a guitarist's occasional blog
I'll keep this one short. I had a student who was having a little bit of trouble crossing strings with his pick. I think a lot of people get comfortable playing on one string and then have a clumsy time trying to get their pick over to play a note on a different string.
As a singer/songwriter, precision isn't always my top priority. At times, I'm guilty of using my guitar almost more like a drum (think like Neil Young or Bruce Springsteen) when I'm pounding out a song accompaniment. But over the past few years I have begun flatpicking more fiddle tunes, and I found my own picking skills lacking.
I created this short flatpicking guitar exercise for my student and for myself. The key is to go slowly and steadily, and to play without making any mistakes.
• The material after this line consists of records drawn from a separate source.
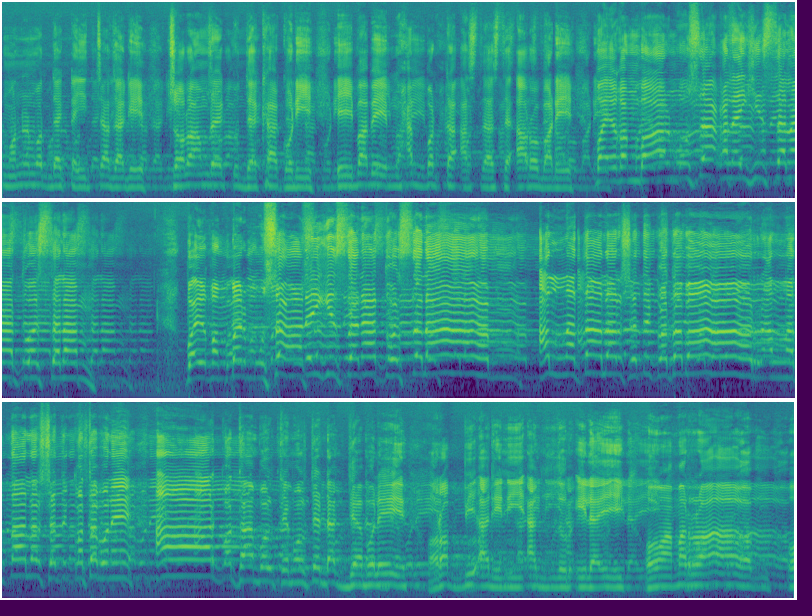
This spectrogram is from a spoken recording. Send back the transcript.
মনের মধ্যে একটা ইচ্ছা জাগে, চলো আমরা একটু দেখা করি। এইভাবে মোহাব্বতটা আস্তে আস্তে আরও বাড়ে। পয়গম্বর মুসা মুসা আল্লাহ তাআলার সাথে কথা বার আল্লাহ তাআলার সাথে কথা বলে। আর কথা বলতে বলতে ডাক দিয়া বলে, রব্বি আরিনি আনজুর ইলাই ও আমার রব, ও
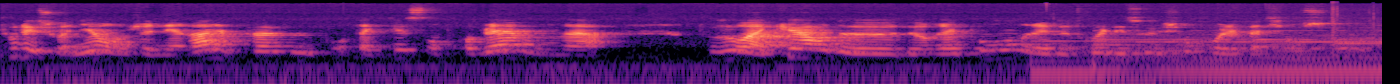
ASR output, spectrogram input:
tous les soignants en général peuvent nous contacter sans problème. On a toujours à cœur de, répondre et de trouver des solutions pour les patients sourds.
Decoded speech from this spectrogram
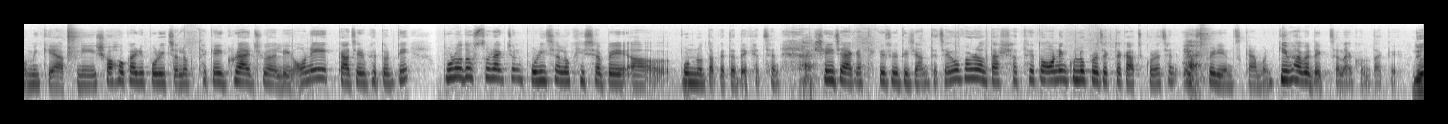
অমিকে আপনি সহকারী পরিচালক থেকে গ্র্যাজুয়ালি অনেক কাজের ভেতর দিয়ে পুরোদস্তুর একজন পরিচালক হিসাবে পূর্ণতা পেতে দেখেছেন। সেই জায়গা থেকে যদি জানতে চাই ওভারঅল তার সাথে তো অনেকগুলো প্রজেক্টে কাজ করেছেন এক্সপিরিয়েন্স কেমন? কীভাবে দেখছেন এখন তাকে? দুই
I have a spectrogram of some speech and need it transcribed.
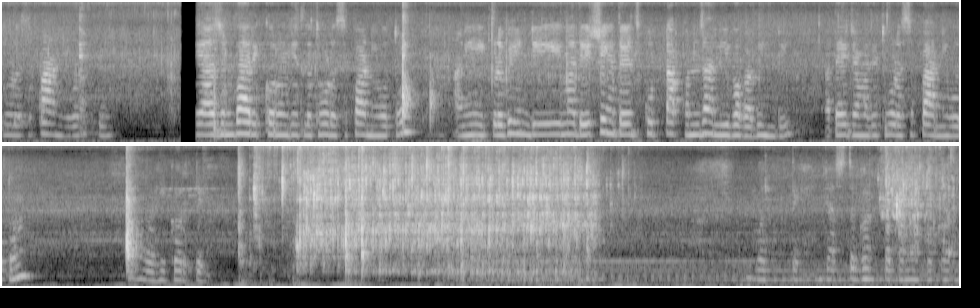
थोडंसं पाणी वाटते हे अजून बारीक करून घेतलं थोडंसं पाणी होतं. आणि इकडं भेंडीमध्ये शेंगदाण्याच कुट टाकून झाली बघा भेंडी. आता याच्यामध्ये थोडंसं पाणी होतून हे करते. बघते जास्त घट्ट पण नको करा.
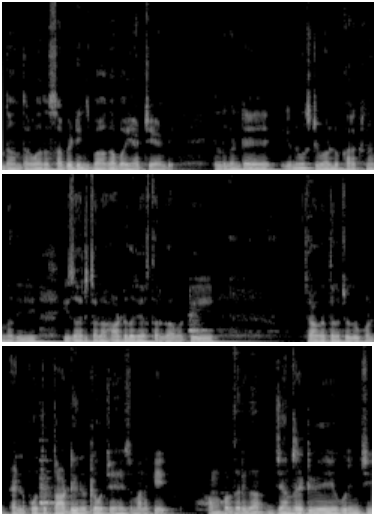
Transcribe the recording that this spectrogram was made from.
దాని తర్వాత సబ్హెడ్డింగ్స్ బాగా బై హ్యాడ్ చేయండి. ఎందుకంటే యూనివర్సిటీ వాళ్ళు కరెక్షన్ అన్నది ఈసారి చాలా హార్డ్గా చేస్తారు కాబట్టి జాగ్రత్తగా చదువుకోండి. అండ్ పోతే థర్డ్ యూనిట్లో వచ్చేసి మనకి కంపల్సరీగా జనరేటివ్ ఏఐ గురించి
Use a metronome. The goal is pick control and accuracy. Playing sloppily at a fast tempo is - quite frankly - a waste of time.
Practice this with downstrokes, upstrokes, and alternate (down/up) pick strokes. All three ways will benefit your technique. After you've got it at a decent tempo, go find some music to Led Zeppelin's "Babe, I'm Gonna Leave You" to work on. This exercise will have served you well.
In the first guitar lesson I shared, we looked at how to begin creating fingerstyle patterns using an alternating bass played by the thumb. With this lesson we take it a bit further by adding a melody on top of the bass. If you are a singer, you might just sing the melody. But not everybody wants to sing.
If you download the free pdf "Aunt Rhody for Solo Fingerstyle Guitar" lesson, you'll find two pages of music. This arrangement is based on a short recording I included on my Dancing With No Shoes On children's music album.
The first eight bars spell the simple melody of Aunt Rhody. There are a number of ways to use your fingers to pick this, but don't pick with your thumb since it will eventually be needed to play the alternating bass. Even using just your index finger to pluck the strings should get the job done. A lot of the great blues players relied on only a thumb-plus-one-finger technique. Classical guitarists will often alternate between two or even three fingers to play a melody. Don't be afraid to experiment.
The next eight bars on the first page show you the alternating bass pattern. This is similiar to what we did in the first lesson. Practice playing these notes with just the thumb. Strive for a steady rhythm. Use a metronome, and don't get caught up in trying to play too fast. Speed comes with practice. Steady tempo is more important right now. Take it slow.
Finally, page two shows you how to put it together. Notice that your fingers will be plucking the melody notes at the same time your thumb is playing bass notes. Some people refer to this as pinching the strings because your thumb plucks downward while your finger strikes the string upward. Try not to have your fingers bump into each other. To see an example of how to do that, check out some videos of Chris Smither - one of my absolute favorite players - on YOUTUBE. Chris uses a thumbpick, and his hand is in a good position to keep his thumb out of the way of his fingers. I don't play with a thumbpick and manage to accomplish the same thing.
Whether you use a thumbpick or not is up to you. You'll probably get more volume at first with a thumbpick, but you'll also need to keep track of it. My preference is to keep things simple. I don't want to feel like I can't play if I can't find my thumpick. There are advantages and disadvantages to either choice. I've never seen a classical guitarist use one. Guitarist Mark Hanson has a nice article on the subject: Whether or Not to Use a Thumbpick.
Thanks for reading, and I hope this lesson helps you move forward on playing some fingerstyle guitar.
Chuck Cheesman writes hopeful, loving, and sometimes funny songs for people of all ages.
All materials ©℗ Chuck Cheesman
Banner photo by Gina Dazzo